1926 enregistrements électriques Stokowski - Orchestre de Philadelphie

1927 enregistrements électriques Stokowski - Orchestre de Philadelphie

Encore des enregistrements 1927 électriques Stokowski - Orchestre de Philadelphie

1928 enregistrements électriques Stokowski - Orchestre de Philadelphie

1929 enregistrements électriques Stokowski - Orchestre de Philadelphie

1930 enregistrements électriques Stokowski - Orchestre de Philadelphie

1931 enregistrements électriques Stokowski - Orchestre de Philadelphie

1932 enregistrements électriques Stokowski - Orchestre de Philadelphie

1933 enregistrements électriques Stokowski - Orchestre de Philadelphie

1934 enregistrements électriques Stokowski - Orchestre de Philadelphie

Encore des enregistrements 1934 électriques Stokowski - Orchestre de Philadelphie

1935 enregistrements électriques Stokowski - Orchestre de Philadelphie

1936 enregistrements électriques Stokowski - Orchestre de Philadelphie

1937 enregistrements électriques Stokowski - Orchestre de Philadelphie

1939-1940 enregistrements électriques Stokowski - Orchestre de Philadelphie

 

D'autres documents sur Stokowski et l'Orchestre de Philadelphie

Camden église studio - Victor Talking Machine studio d'enregistrement

Leopold Stokowski - Orchestre de Philadelphie Enregistrement à l'Académie de musique de Philadelphie

Interviews avec Leopold Stokowski

Leopold Stokowski Orchestrations

Leopold Stokowski, Harvey Fletcher et les laboratoires Bell expérimental enregistrements

Maîtres de restauration moderne de disques historique

CDs de Stokowski et l'Orchestre de Philadelphie

Leopold Stokowski Discographies chronologique

      Leopold Stokowski Discographie chronologique - enregistrements acoustique

      Leopold Stokowski Discographie chronologique - enregistrements électriques

Leopold Stokowski - Orchestre de Philadelphie bibliographie, des sources et crédits

 

L'Orchestre symphonique de Boston - musiciens principaux

L'Orchestre symphonique de Chicago - musiciens principaux

L'Orchestre de Cleveland - musiciens principaux

L'Orchestre du Metropolitan Opera de New York - musiciens principaux

L'Orchestre philharmonique de New York - musiciens principaux

L'Orchestre de Philadelphie - musiciens principaux

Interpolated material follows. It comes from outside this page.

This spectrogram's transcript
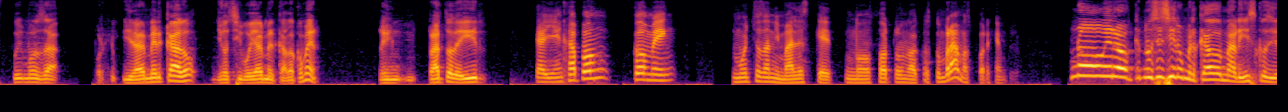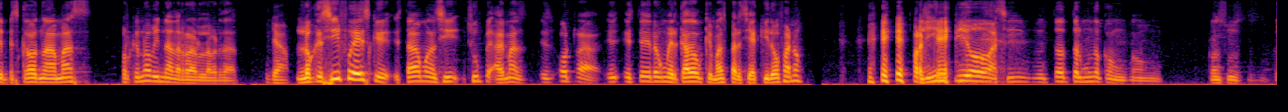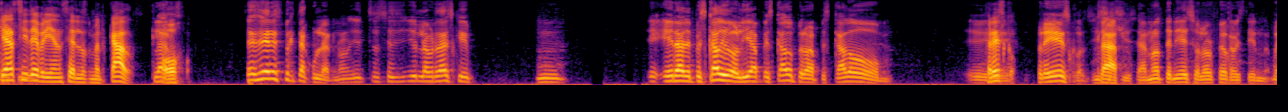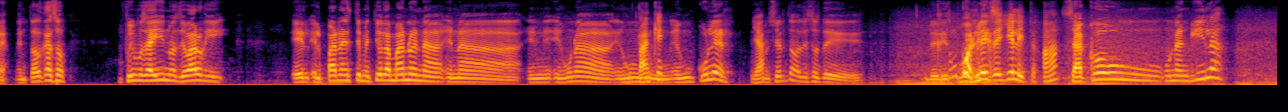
fuimos a por ejemplo, ir al mercado. Yo sí voy al mercado a comer. En, trato de ir. Que ahí en Japón comen muchos animales que nosotros no acostumbramos, por ejemplo. No, pero no sé si era un mercado de mariscos y de pescados nada más, porque no vi nada raro, la verdad. Ya. Lo que sí fue es que estábamos así, supe, además, es otra, e- este era un mercado que más parecía quirófano, ¿Por qué? limpio, así, todo, todo el mundo con, con, con sus... Que así su- deberían ser los mercados. Claro. Ojo. Es- Era espectacular, ¿no? Entonces, yo la verdad es que mm, e- era de pescado y olía a pescado, pero a pescado eh, Fresco. Fresco, sí, sí, Claro. sí, o sea, no tenía ese olor feo que a tiene. Bueno, en todo caso, fuimos ahí, nos llevaron y el, el pana este metió la mano en, la- en, la- en, en una, en ¿Un tanque? en un cooler, Ya. ¿no es cierto? De esos de, de, de Un cuerno de hielito. Ajá. Sacó un, una anguila,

L'Orchestre symphonique Russe de New York - musiciens principaux

L'Orchestre symphonique de San Francisco - musiciens principaux

L'Orchestre symphonique de St. Louis - musiciens principaux